Available data
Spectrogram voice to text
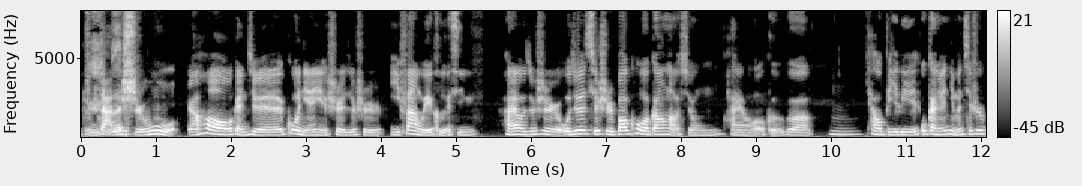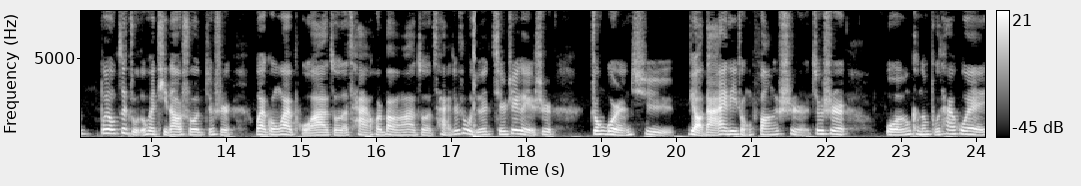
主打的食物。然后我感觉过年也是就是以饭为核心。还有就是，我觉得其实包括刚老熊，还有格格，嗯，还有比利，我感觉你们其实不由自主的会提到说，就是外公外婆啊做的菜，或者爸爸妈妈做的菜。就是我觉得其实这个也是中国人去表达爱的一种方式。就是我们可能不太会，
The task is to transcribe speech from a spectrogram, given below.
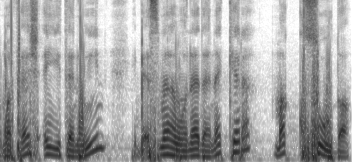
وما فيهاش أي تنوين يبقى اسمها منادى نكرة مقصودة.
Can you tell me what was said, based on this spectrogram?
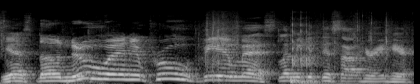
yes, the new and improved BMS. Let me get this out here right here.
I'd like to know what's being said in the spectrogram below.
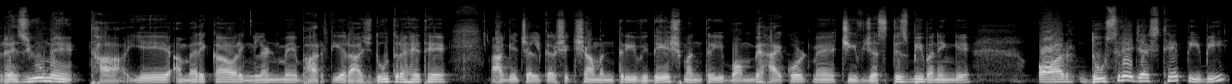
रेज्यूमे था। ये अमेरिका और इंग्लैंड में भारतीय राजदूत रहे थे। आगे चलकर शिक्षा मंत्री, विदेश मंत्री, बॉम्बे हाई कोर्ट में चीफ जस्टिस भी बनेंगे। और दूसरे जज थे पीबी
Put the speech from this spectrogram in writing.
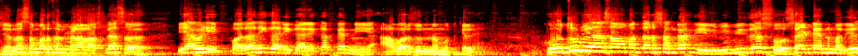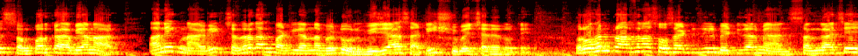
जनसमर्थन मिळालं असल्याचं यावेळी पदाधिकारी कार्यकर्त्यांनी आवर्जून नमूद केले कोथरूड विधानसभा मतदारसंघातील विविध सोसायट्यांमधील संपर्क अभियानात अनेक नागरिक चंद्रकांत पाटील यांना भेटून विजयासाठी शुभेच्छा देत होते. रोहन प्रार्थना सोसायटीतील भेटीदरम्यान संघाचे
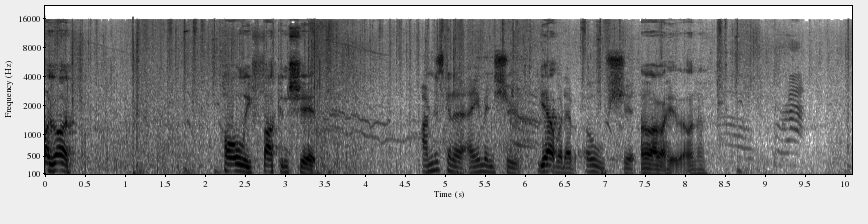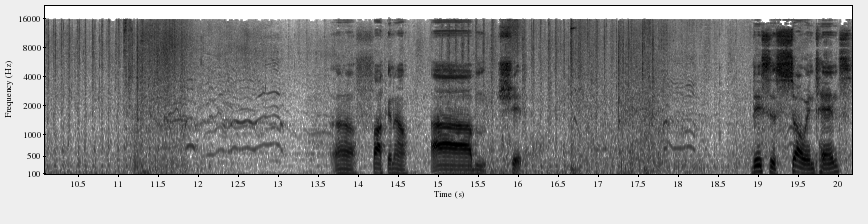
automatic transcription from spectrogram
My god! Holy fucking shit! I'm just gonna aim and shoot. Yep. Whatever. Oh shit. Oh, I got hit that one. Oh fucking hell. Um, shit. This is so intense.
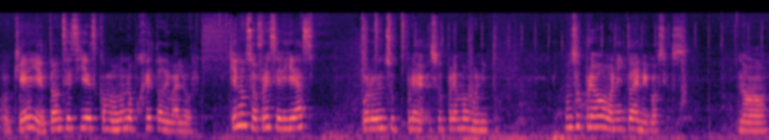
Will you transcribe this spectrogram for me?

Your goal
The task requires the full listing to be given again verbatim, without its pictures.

Answer area
Spectrogram voice to text
主打的食物。然后我感觉过年也是就是以饭为核心。还有就是，我觉得其实包括刚老熊，还有格格，嗯，还有比利，我感觉你们其实不由自主的会提到说，就是外公外婆啊做的菜，或者爸爸妈妈做的菜。就是我觉得其实这个也是中国人去表达爱的一种方式。就是我们可能不太会，
The task is to transcribe speech from a spectrogram, given below.
وما فيهاش أي تنوين يبقى اسمها منادى نكرة مقصودة.
Can you tell me what was said, based on this spectrogram?
yes, the new and improved BMS. Let me get this out here right here.
I'd like to know what's being said in the spectrogram below.
रेज्यूमे था। ये अमेरिका और इंग्लैंड में भारतीय राजदूत रहे थे। आगे चलकर शिक्षा मंत्री, विदेश मंत्री, बॉम्बे हाई कोर्ट में चीफ जस्टिस भी बनेंगे। और दूसरे जज थे पीबी
Put the speech from this spectrogram in writing.
जनसमर्थन मिळालं असल्याचं यावेळी पदाधिकारी कार्यकर्त्यांनी आवर्जून नमूद केले कोथरूड विधानसभा मतदारसंघातील विविध सोसायट्यांमधील संपर्क अभियानात अनेक नागरिक चंद्रकांत पाटील यांना भेटून विजयासाठी शुभेच्छा देत होते. रोहन प्रार्थना सोसायटीतील भेटीदरम्यान संघाचे
automatic transcription from spectrogram
My god! Holy fucking shit! I'm just gonna aim and shoot. Yep. Whatever. Oh shit. Oh, I got hit that one. Oh fucking hell. Um, shit. This is so intense.
Will you transcribe this spectrogram for me?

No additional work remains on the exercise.